THE PROBLEM:
Each line from the one containing "What I need" to the end of the data must be copied exactly, the first and last included; no other lines and no pictures belong in the copy.

DATA FOR REVIEW:
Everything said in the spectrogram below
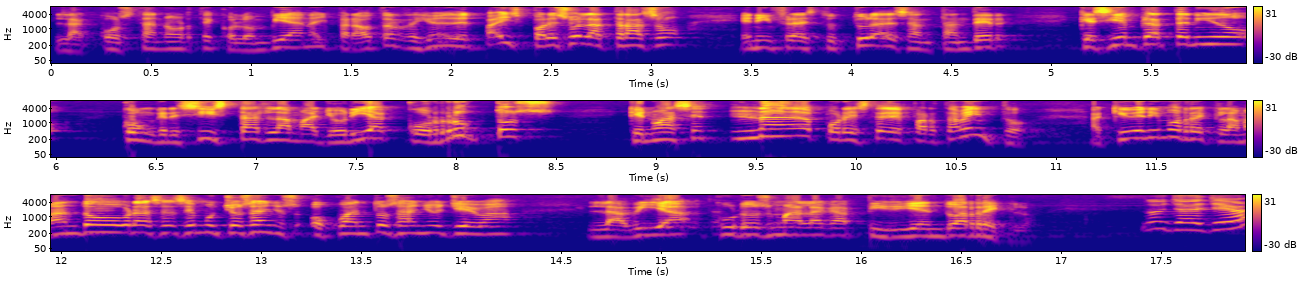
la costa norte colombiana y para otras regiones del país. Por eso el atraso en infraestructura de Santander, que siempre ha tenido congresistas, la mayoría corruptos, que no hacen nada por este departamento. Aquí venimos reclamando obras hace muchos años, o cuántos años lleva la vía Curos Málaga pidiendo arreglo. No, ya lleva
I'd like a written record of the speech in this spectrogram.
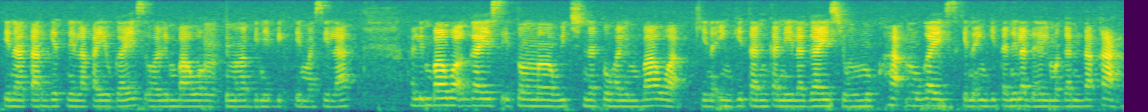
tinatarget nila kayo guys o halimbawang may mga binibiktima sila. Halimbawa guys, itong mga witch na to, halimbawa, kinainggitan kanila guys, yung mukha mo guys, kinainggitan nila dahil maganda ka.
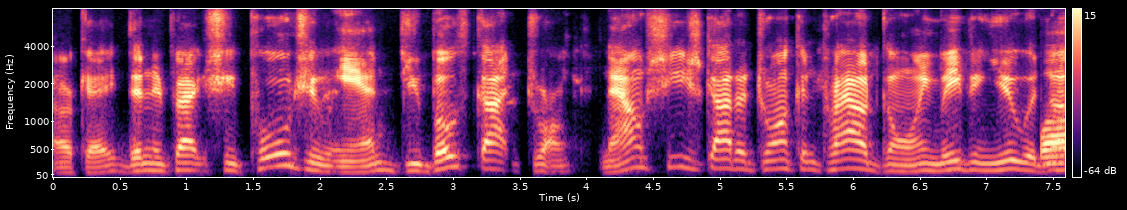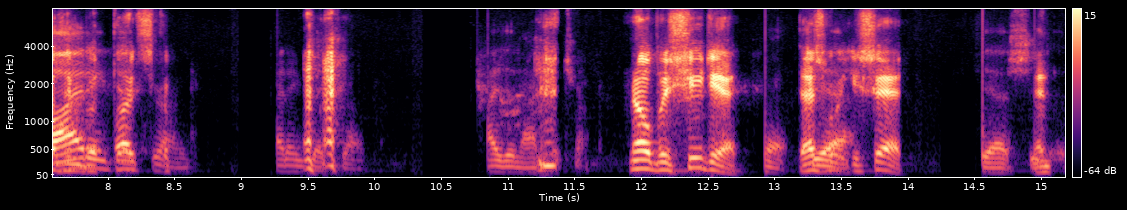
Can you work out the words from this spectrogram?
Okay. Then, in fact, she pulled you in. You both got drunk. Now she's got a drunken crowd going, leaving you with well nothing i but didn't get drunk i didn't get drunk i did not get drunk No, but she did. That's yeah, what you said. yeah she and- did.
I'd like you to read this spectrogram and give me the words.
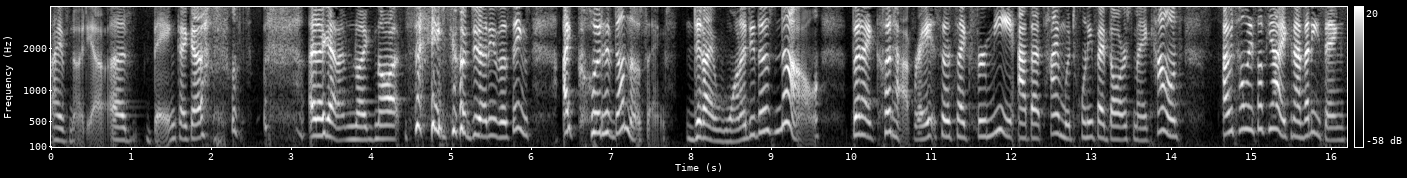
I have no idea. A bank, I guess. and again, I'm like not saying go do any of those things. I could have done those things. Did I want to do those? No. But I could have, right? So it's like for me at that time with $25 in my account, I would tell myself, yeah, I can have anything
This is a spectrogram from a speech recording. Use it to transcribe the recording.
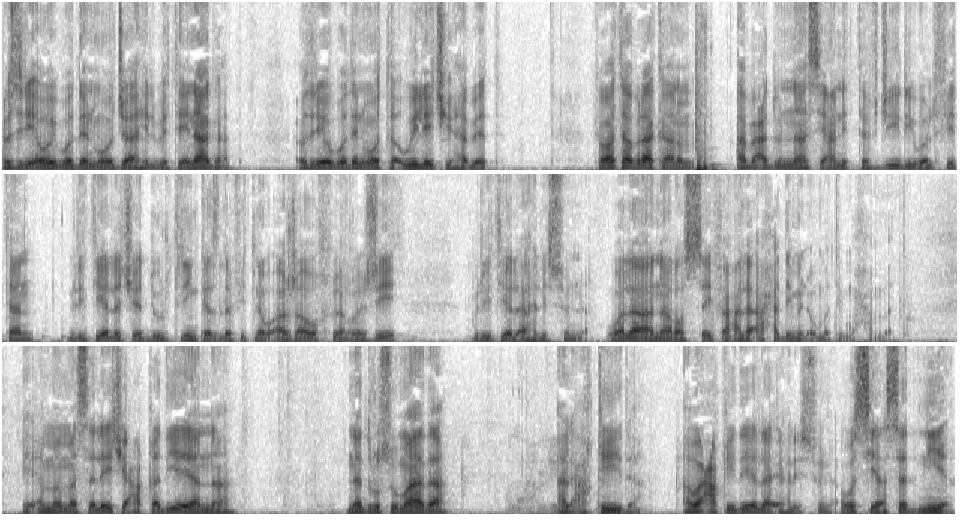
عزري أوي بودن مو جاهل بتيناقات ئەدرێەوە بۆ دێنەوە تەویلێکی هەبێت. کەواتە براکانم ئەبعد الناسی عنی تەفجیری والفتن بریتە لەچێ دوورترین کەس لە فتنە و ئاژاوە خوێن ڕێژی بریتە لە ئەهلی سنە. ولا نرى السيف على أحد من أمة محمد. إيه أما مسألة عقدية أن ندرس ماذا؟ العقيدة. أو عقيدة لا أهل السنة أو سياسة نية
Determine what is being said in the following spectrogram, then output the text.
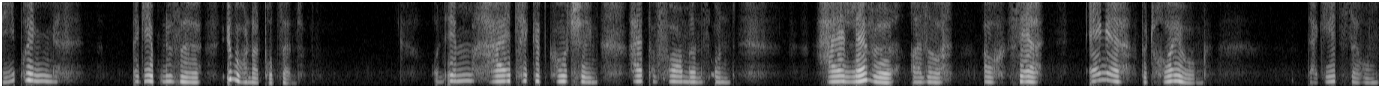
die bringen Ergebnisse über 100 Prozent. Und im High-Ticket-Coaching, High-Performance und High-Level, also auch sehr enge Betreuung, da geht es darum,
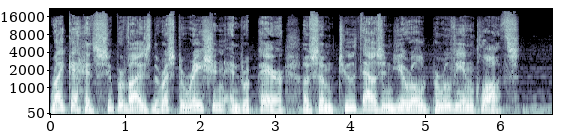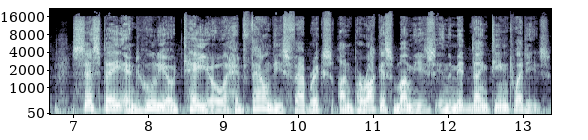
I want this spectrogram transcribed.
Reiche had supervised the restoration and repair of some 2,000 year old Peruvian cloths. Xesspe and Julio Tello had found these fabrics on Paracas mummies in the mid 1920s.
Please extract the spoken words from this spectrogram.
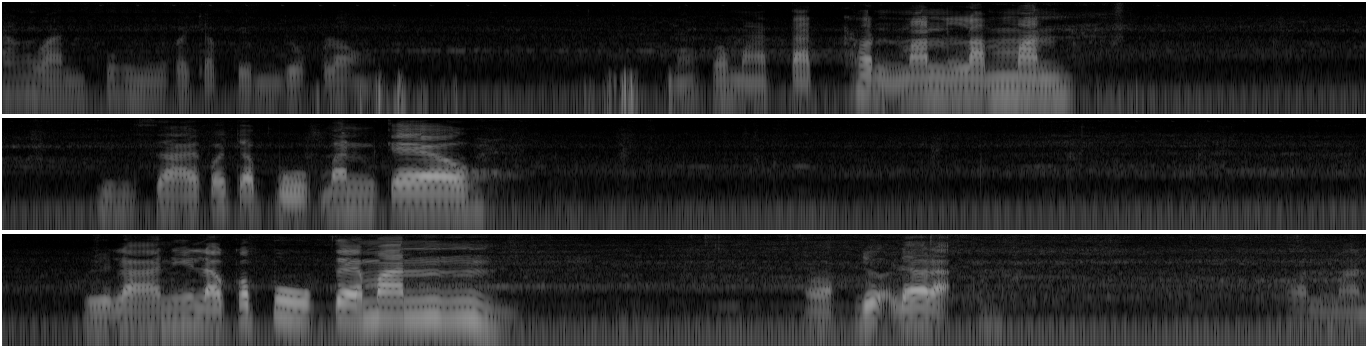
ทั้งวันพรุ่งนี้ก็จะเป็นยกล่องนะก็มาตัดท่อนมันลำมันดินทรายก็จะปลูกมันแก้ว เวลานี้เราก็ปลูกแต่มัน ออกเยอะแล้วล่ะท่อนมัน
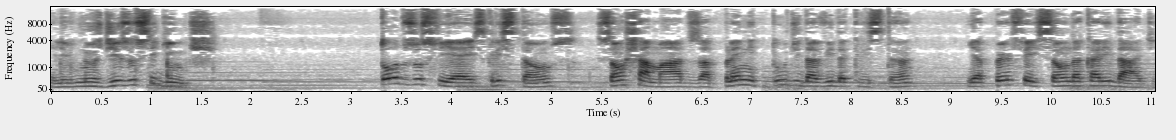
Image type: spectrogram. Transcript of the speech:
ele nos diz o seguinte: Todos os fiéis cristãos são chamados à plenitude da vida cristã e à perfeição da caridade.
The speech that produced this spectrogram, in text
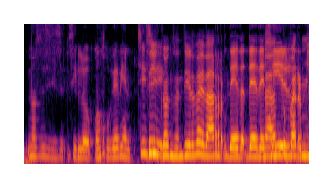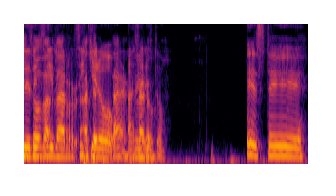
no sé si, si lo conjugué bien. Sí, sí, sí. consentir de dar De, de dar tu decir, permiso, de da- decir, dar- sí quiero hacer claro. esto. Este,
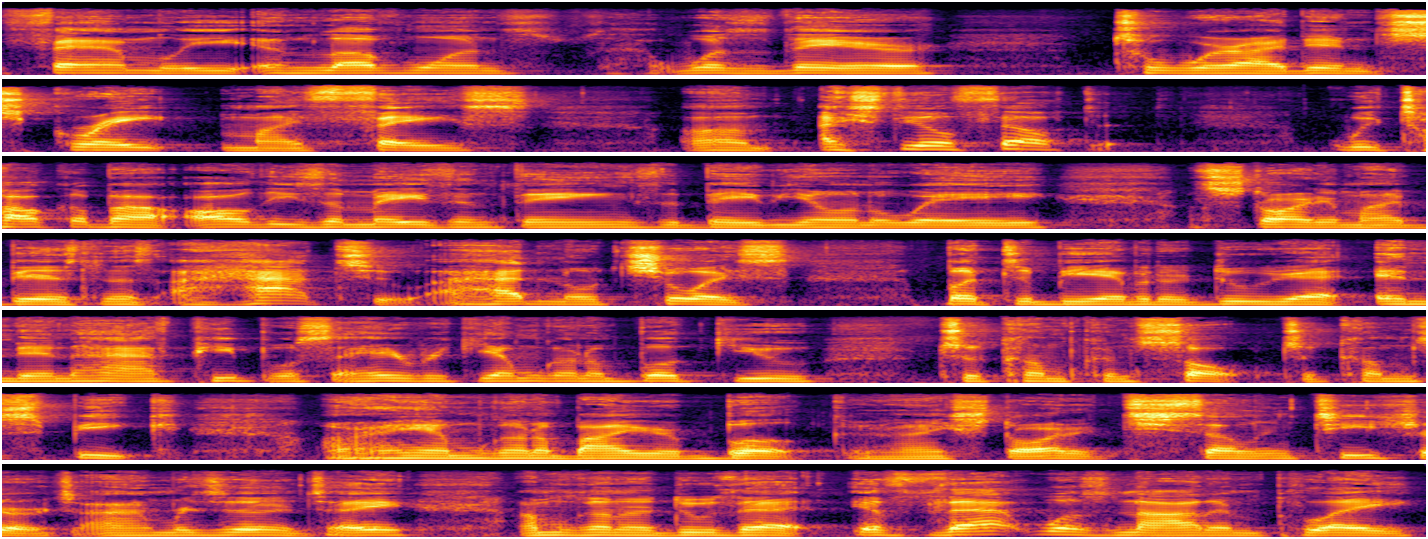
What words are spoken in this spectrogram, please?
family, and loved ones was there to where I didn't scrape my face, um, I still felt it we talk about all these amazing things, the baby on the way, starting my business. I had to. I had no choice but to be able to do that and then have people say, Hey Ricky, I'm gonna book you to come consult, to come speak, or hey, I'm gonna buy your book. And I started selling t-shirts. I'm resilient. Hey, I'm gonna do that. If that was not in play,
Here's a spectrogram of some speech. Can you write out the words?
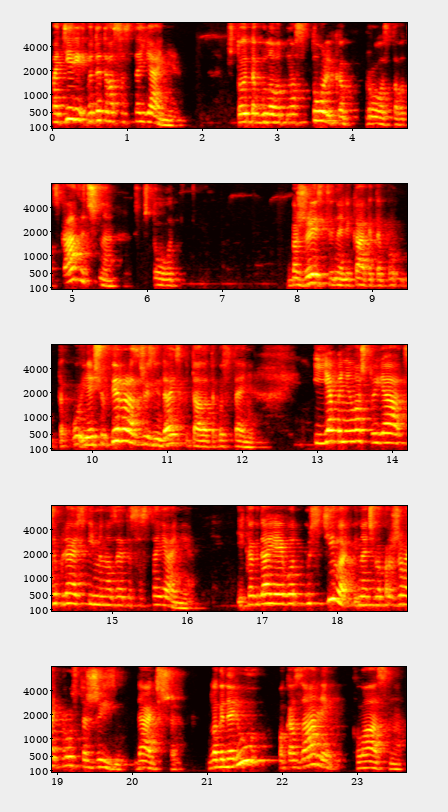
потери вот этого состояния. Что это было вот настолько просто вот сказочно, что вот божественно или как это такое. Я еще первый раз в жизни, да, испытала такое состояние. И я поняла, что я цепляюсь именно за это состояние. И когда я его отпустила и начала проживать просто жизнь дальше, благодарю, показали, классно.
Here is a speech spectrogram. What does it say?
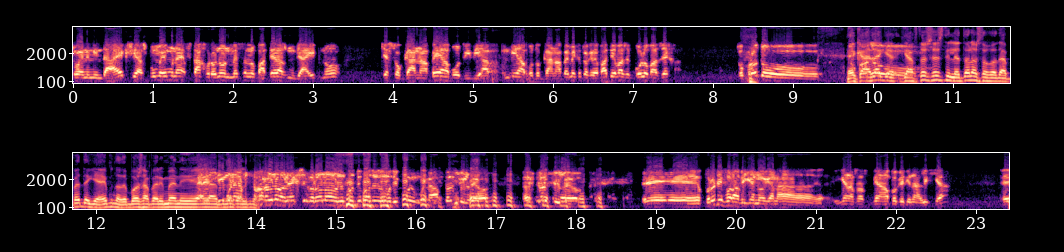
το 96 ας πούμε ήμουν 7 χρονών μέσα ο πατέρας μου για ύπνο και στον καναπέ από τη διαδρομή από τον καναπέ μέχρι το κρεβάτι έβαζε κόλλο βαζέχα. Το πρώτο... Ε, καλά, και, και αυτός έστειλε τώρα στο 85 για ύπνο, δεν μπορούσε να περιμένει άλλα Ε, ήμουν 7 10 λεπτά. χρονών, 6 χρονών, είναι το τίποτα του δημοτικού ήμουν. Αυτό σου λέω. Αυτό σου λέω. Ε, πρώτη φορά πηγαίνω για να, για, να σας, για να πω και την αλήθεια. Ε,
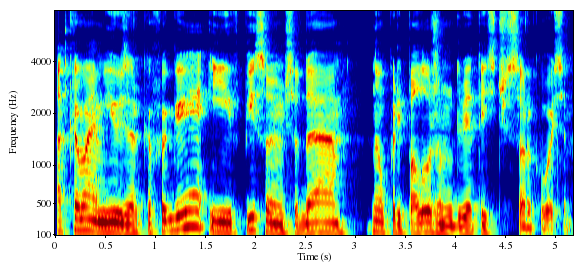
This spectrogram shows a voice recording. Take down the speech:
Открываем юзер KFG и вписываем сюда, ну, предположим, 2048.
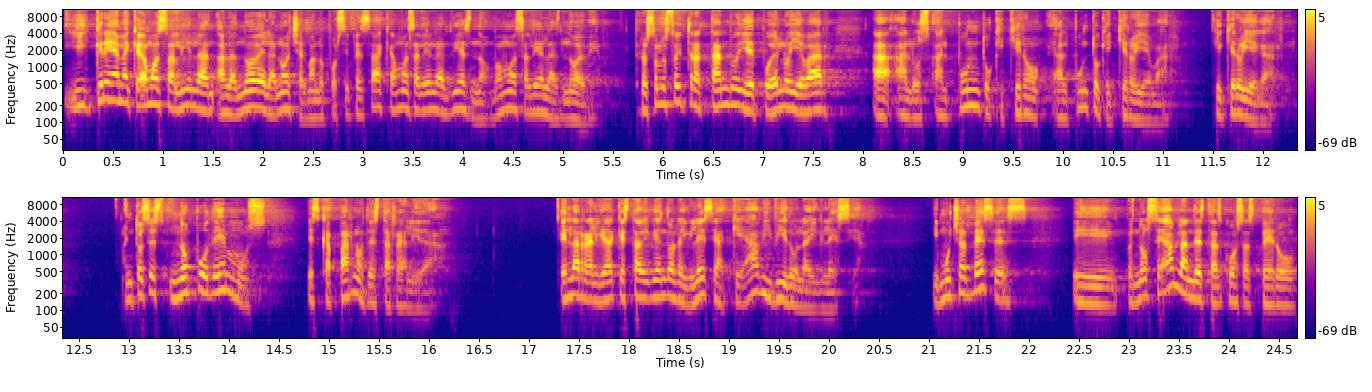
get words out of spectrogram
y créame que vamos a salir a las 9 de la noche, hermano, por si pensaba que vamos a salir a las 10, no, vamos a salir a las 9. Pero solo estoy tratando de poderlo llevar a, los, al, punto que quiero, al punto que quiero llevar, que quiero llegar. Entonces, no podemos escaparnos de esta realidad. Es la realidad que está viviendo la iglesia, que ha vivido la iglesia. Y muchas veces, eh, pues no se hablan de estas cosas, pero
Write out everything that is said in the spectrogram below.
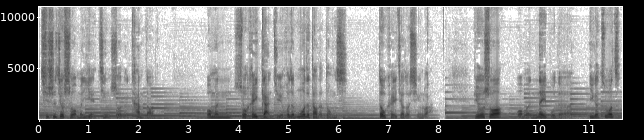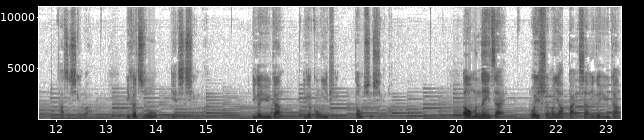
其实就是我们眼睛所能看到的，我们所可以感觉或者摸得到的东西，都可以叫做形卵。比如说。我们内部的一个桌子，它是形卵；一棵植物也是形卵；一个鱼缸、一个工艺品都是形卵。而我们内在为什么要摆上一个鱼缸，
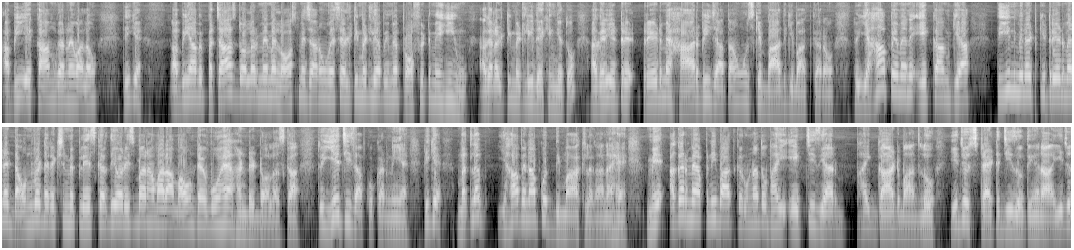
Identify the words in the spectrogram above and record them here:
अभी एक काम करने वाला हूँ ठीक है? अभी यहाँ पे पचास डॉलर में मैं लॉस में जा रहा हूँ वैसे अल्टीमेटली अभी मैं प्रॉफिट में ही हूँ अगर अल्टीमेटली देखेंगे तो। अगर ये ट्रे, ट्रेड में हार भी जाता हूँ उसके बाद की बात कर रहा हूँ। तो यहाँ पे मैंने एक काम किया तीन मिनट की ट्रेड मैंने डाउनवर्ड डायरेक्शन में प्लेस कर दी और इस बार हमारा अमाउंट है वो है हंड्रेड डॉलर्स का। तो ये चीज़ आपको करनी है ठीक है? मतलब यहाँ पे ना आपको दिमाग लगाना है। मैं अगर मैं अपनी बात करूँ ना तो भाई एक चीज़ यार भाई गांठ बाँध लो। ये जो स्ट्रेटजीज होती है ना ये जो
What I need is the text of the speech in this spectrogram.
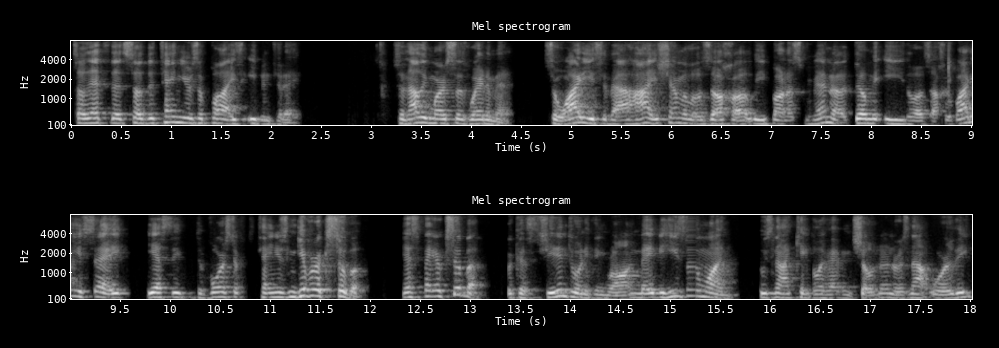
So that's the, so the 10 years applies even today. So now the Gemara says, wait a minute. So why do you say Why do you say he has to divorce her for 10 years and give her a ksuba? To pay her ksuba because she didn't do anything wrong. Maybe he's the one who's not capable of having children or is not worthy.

EXERCISE RESPONSE:
What I need is the text of the speech in this spectrogram.
So that's the, so the 10 years applies even today. So now the Gemara says, wait a minute. So why do you say Why do you say he has to divorce her for 10 years and give her a ksuba? To pay her ksuba because she didn't do anything wrong. Maybe he's the one who's not capable of having children or is not worthy.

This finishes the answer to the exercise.